Encounter with brilliant Kabiru

On an assignment to Afram Plains in North District, Eastern Region, I had the opportunity to interact with a very brilliant child and his family in the Kwasi Addae Community.

Staff: What’s your name?

Child: My name is Kabiru. It’s spelt like this “K-A-B-I-R-U  and I am in class 2.

Staff: What’s the name of the School you attend?

Child: Kwasi Addae D.A Primary School

Staff: I heard you are an active member of the reading club in this community. How did you join the club?

Child: Most of my classmates are in the reading organised by World Vision so I decided to join.

Staff: How many times in a week do you attend the camp?

Child: I have been attending reading camp twice in a week; Tuesdays and Sundays.

Staff: What do they teach you at the camp?
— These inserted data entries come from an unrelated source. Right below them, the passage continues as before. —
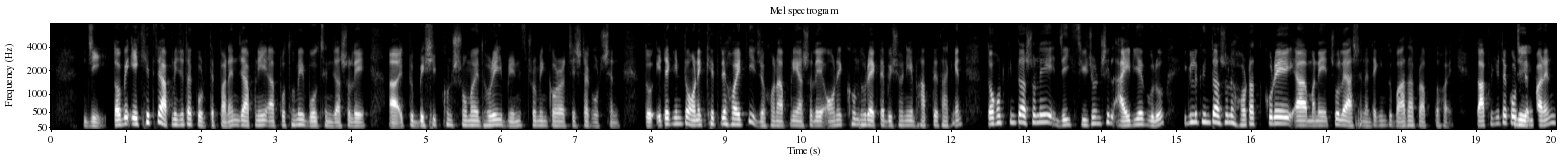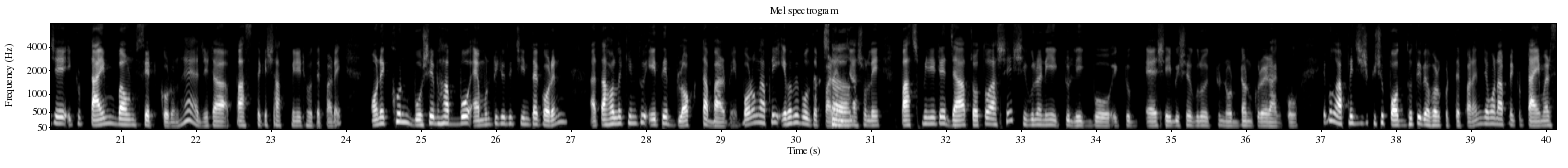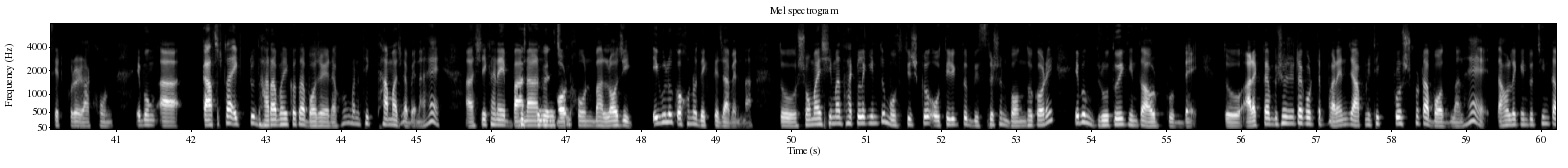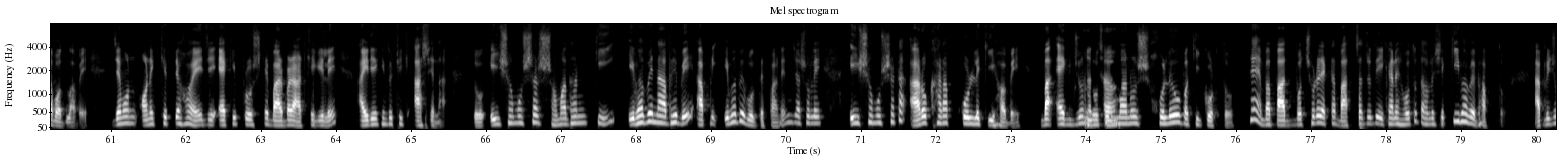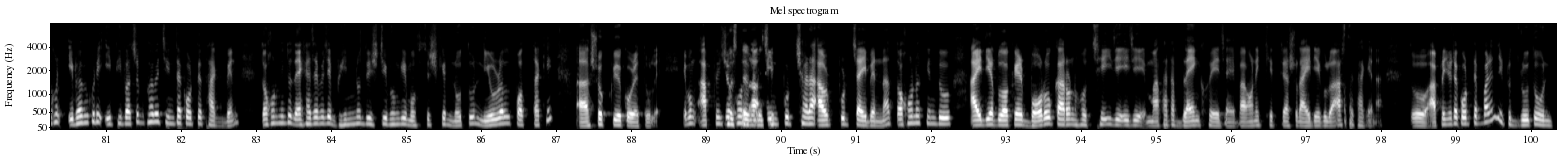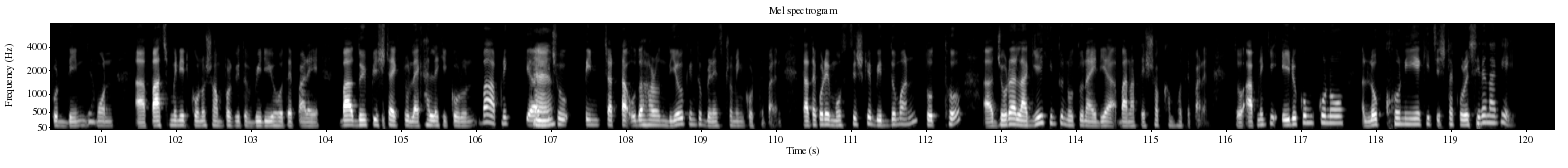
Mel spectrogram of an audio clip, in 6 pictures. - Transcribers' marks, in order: in English: "ব্রেইনস্টর্মিং"; in English: "বাউন্ড"; in English: "ব্লক"; in English: "নোট ডাউন"; "কিছু" said as "কিশু"; tapping; in English: "নিউরাল"; in English: "ব্লক"; in English: "ব্ল্যাংক"; in English: "ব্রেইনস্টর্মিং"
- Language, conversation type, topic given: Bengali, advice, ব্রেইনস্টর্মিং সেশনে আইডিয়া ব্লক দ্রুত কাটিয়ে উঠে কার্যকর প্রতিক্রিয়া কীভাবে নেওয়া যায়?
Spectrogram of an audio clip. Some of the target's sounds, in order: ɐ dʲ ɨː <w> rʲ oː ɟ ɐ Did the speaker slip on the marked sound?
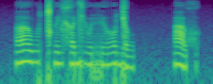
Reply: no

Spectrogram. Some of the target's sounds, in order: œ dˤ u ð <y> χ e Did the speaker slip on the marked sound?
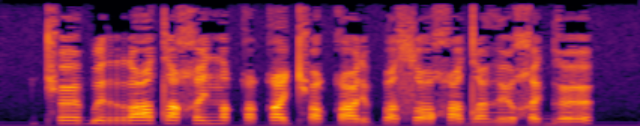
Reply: no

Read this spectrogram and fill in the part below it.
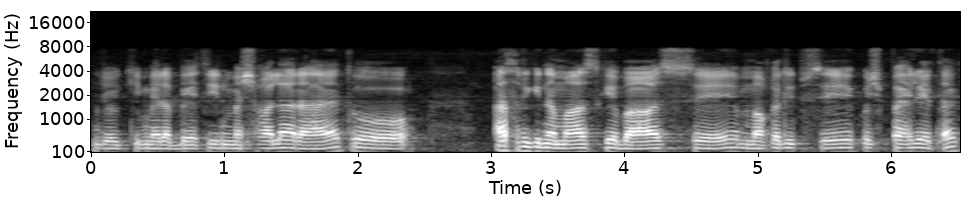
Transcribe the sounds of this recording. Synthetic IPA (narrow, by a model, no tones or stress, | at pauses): d͡ʒoːkimeːɾabeɦt̪əɾiːnmɐʃɣəlaɾɐɦaɦɛt̪oː | ɐsɾkinɐmaːzkebaːd̪semɐɣɾɪbsekʊt͡ʃʰpɛɦlet̪ɐk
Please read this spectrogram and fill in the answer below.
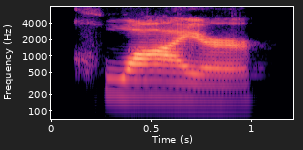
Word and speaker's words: choir: So, it's a K sound at the beginning and then choir or choir and there's like a W like choir choir choir choir.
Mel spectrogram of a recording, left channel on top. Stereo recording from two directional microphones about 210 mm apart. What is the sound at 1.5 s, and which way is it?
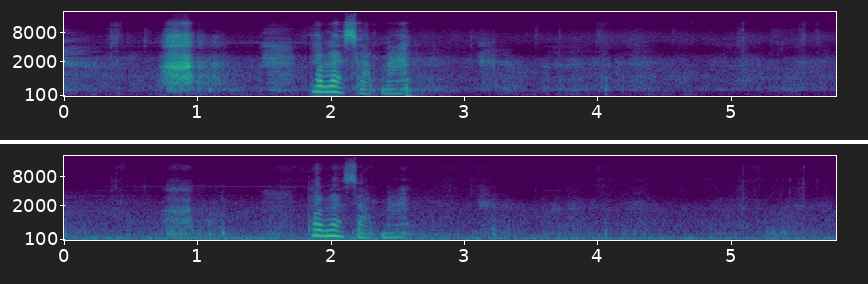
A woman's voice, 15° left (ahead or behind).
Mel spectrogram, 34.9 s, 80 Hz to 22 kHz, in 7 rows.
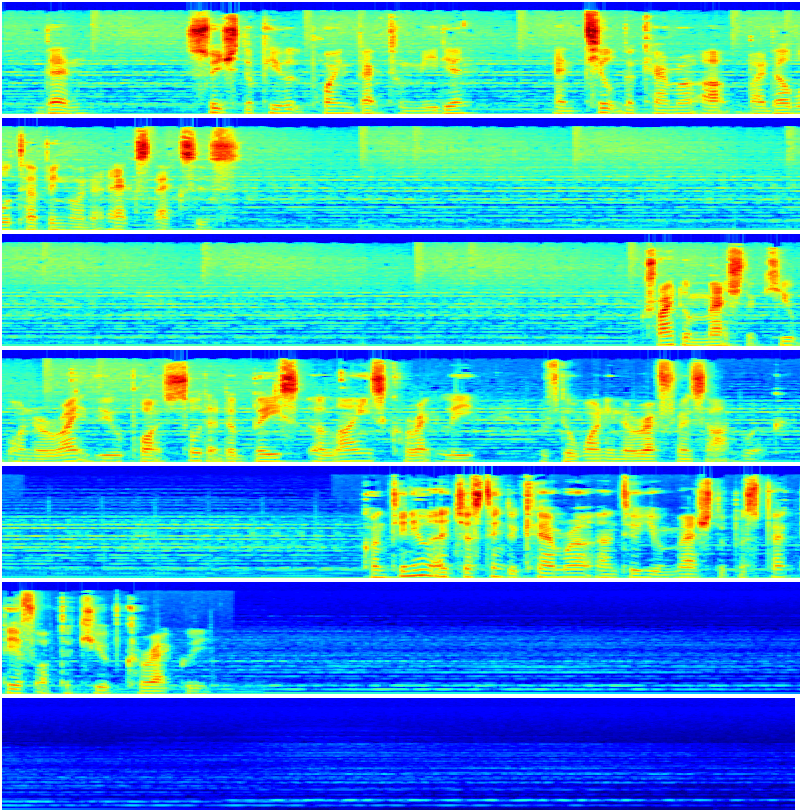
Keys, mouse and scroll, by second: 2.2 KP_1, 3.9 r, 5.8-7.7 drag, 7.7 r, 9.8-14.2 drag, 11.2 r, 19.2 KP_7, 20.2-20.6 scroll down 1, 20.6 shift+middle click, 21.2-22.1 scroll up 1, 22.1 g, 28.0-32.2 drag, 29.2 r.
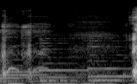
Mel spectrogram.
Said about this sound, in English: We interrupt this program for a quick coughing break. Coughing brought to you by Halls.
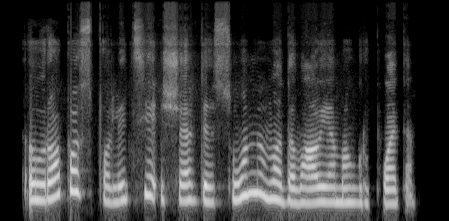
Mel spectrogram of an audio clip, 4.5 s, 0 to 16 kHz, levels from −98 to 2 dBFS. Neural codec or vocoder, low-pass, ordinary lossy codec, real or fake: none; 14.4 kHz; Opus, 24 kbps; real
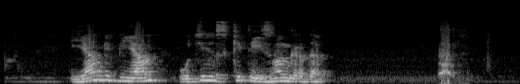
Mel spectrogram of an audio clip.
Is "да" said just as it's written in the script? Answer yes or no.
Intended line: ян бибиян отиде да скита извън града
no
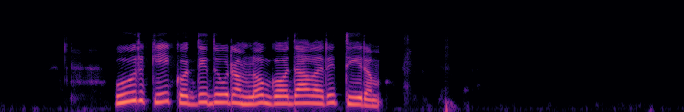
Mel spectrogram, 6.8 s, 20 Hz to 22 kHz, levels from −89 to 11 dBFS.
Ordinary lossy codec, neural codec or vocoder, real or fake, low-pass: none; codec, 16 kHz, 4 kbps, X-Codec, HuBERT features, trained on LibriSpeech; fake; none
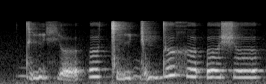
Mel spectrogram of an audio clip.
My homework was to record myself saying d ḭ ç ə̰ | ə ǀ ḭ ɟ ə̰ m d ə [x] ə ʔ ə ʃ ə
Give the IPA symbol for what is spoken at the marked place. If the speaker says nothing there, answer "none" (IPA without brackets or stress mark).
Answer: x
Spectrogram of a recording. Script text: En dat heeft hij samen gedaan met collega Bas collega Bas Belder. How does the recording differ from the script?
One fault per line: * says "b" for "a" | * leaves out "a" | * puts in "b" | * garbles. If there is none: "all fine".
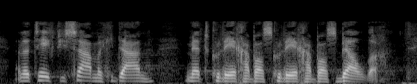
all fine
Child: They teach us how to spell and pronounce words. They help us to join letters to become words like “Me + ba = meba” and we do reading exercises in our own dialect too with some other activities.

Staff: I can see colourful cards and nice drawings here. How did you put all these together?

Child: The reading club sometimes gives us learning materials like cardboards and big colour papers. My friend Sammed, helped me to draw letters, animals and drums and I paste it on the wall.

Staff: So what’s this place and what’s the motive for developing this place?

Child: This is called the reading corner. With the help of Sammed, we decided to decorate this place just like the classroom so that if I want to study or read, I will come here. This place is very quiet.  

Staff: How do you get these books to read? 

Child: The reading camp has book banks so we get the books from the book banks and return them after we have finished reading. Then we request for another one. Our facilitator gives us assignment too.

Staff: What’s your favourite story book?

Child: My favourite book in the reading clubs is "Me bɔɔlo” - It means my ball.

Staff: What do you want to become in the future?

Child: I want to be a soldier. Because I want to protect my country and my community and I want to take care of my mother when I grow up.

When I was Kabiru’s age, I couldn’t even recite the alphabet in my local language. I was stunned how he could read so easily and had to invite his dad to the conversation.

Staff: Ever since your son joined the reading club, have you noticed any sign of improvement?

Dad: My son wasn't able to even recite the alphabet and pronounce words but since he joined, he has been able pronounce words and I can testify that his confidence level has also improved way beyond my imagination.

Staff: Kabiru wants to become a soldier when he grows up. What do you have to say about that?

Dad: I always pray for him and I will help my son with all I’ve got to be able to achieve his dream. World Vision has helped children in this community a lot.

Staff: Kabiru, my last words to you is to keep learning, focus, pray and whatever you want to do, do it with passion and from your heart. What do you also have to say?

Child: I want to say a big thank you to my facilitator and World Vision for helping me improve upon my reading skills. My friend Sammed has also been an inspiration to me. Thank you Sammed.